**Task requirements**
Find, in the records below, the line that contains "Mel spectrogram of an audio clip, levels from −89" and the line that contains "Mel spectrogram of an audio clip, levels from −92". Copy those two lines and everything between them exactly, but not the pictures.

*** Data ***

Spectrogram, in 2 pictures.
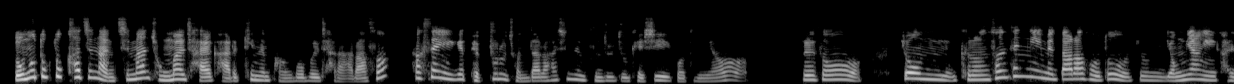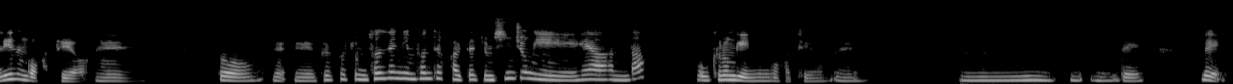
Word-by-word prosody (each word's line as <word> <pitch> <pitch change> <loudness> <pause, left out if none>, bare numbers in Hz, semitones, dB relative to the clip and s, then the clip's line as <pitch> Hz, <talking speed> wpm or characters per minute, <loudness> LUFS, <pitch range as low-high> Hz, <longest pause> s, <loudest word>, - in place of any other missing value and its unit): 너무 255 +10 +11
똑똑하진 335 -4 +5
않지만 235 - +4
정말 220 +1 +5
잘 170 -6 +4
가르치는 185 +5 -2
방법을 160 +1 -5
잘 145 - -9
알아서 145 - -1 0.2
학생에게 280 -6 +3
100% 235 +8 -3
전달을 165 -2 -4
하시는 220 +1 -4
분들도 170 -1 -7
계시거든요. 160 +2 -4 0.5
그래서 215 -3 +1 0.4
좀 230 -9 +4
그런 215 +1 0
선생님에 325 -3 +2
따라서도 235 -5 +3
좀 185 -3 -7
역량이 205 +3 +3
갈리는 210 +6 -2
것 165 - -2
같아요. 145 -2 -7
네. 160 -3 -12 0.9
그래서 175 -3 -3 0.2
네 175 - -9
예. 165 -1 -9
그래서 210 0 -9
좀 225 -2 -4
선생님 270 -1 -2
선택할 270 -5 -4
때 225 +3 -5
좀 205 -1 -2
신중히 225 -8 -3
해야 225 0 0
한다? 220 +6 -5 0.5
뭐 190 -2 -5
그런 210 +2 0
게 190 -3 +3
있는 165 0 -8
것 155 -2 -14
같아요. 145 +1 -18
네. 165 -3 -15 1.1
음 180 +1 -7 0.2
음 185 0 -10
음 180 +2 -14
네. 160 0 -7 0.6
네. 200 -6 -1
200 Hz, 260 characters per minute, -26 LUFS, 170-235 Hz, 1.1 s, 너무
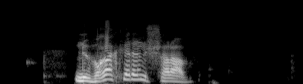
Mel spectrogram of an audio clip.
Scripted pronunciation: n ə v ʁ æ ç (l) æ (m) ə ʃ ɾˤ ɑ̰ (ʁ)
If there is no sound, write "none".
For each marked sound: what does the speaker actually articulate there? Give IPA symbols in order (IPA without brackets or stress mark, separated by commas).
ɾ, n, v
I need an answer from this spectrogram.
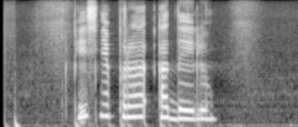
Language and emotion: Russian, neutral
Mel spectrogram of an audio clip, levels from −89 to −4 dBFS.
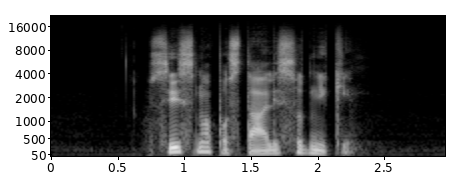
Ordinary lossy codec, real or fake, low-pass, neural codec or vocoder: none; fake; 19.8 kHz; autoencoder, 48 kHz, 128 numbers a frame, DAC-VAE, trained on Japanese speech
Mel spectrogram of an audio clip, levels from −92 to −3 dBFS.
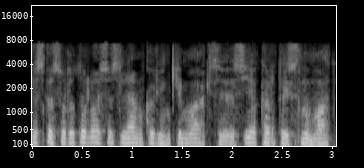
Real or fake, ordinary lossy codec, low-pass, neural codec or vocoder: fake; AAC, 24 kbps; 7.2 kHz; codec, 16 kHz, 4 kbps, FreqCodec, smaller model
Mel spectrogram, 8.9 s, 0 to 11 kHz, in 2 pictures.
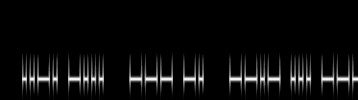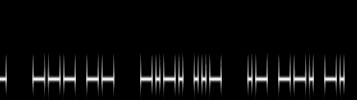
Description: Morse code, heard as a keyed tone, about 25 wpm, 700 Hz. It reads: FB ON QSO OM CU AGN
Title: Common QSO Phrases 25wpm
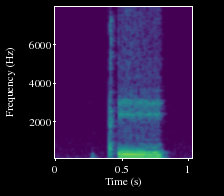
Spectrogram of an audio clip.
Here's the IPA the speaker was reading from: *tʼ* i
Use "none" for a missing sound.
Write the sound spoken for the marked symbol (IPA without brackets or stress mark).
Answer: tʼ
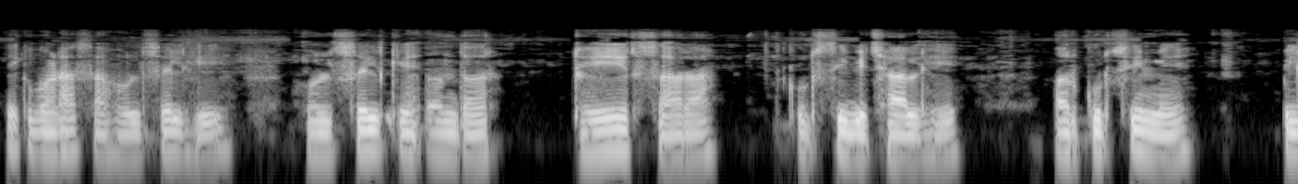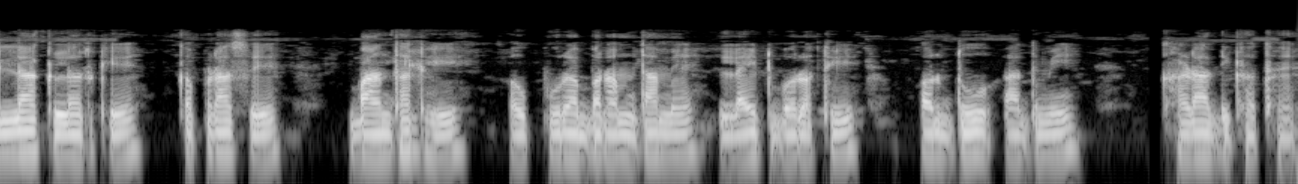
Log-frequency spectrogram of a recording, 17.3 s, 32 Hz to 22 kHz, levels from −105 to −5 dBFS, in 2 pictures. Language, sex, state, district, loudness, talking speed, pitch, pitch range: Awadhi, male, Chhattisgarh, Balrampur, -23 LUFS, 130 wpm, 100 Hz, 95-105 Hz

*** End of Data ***

**Answer to this problem**
Mel spectrogram of an audio clip, levels from −89 to −4 dBFS.
Ordinary lossy codec, real or fake, low-pass, neural codec or vocoder: none; fake; 19.8 kHz; autoencoder, 48 kHz, 128 numbers a frame, DAC-VAE, trained on Japanese speech
Mel spectrogram of an audio clip, levels from −92 to −3 dBFS.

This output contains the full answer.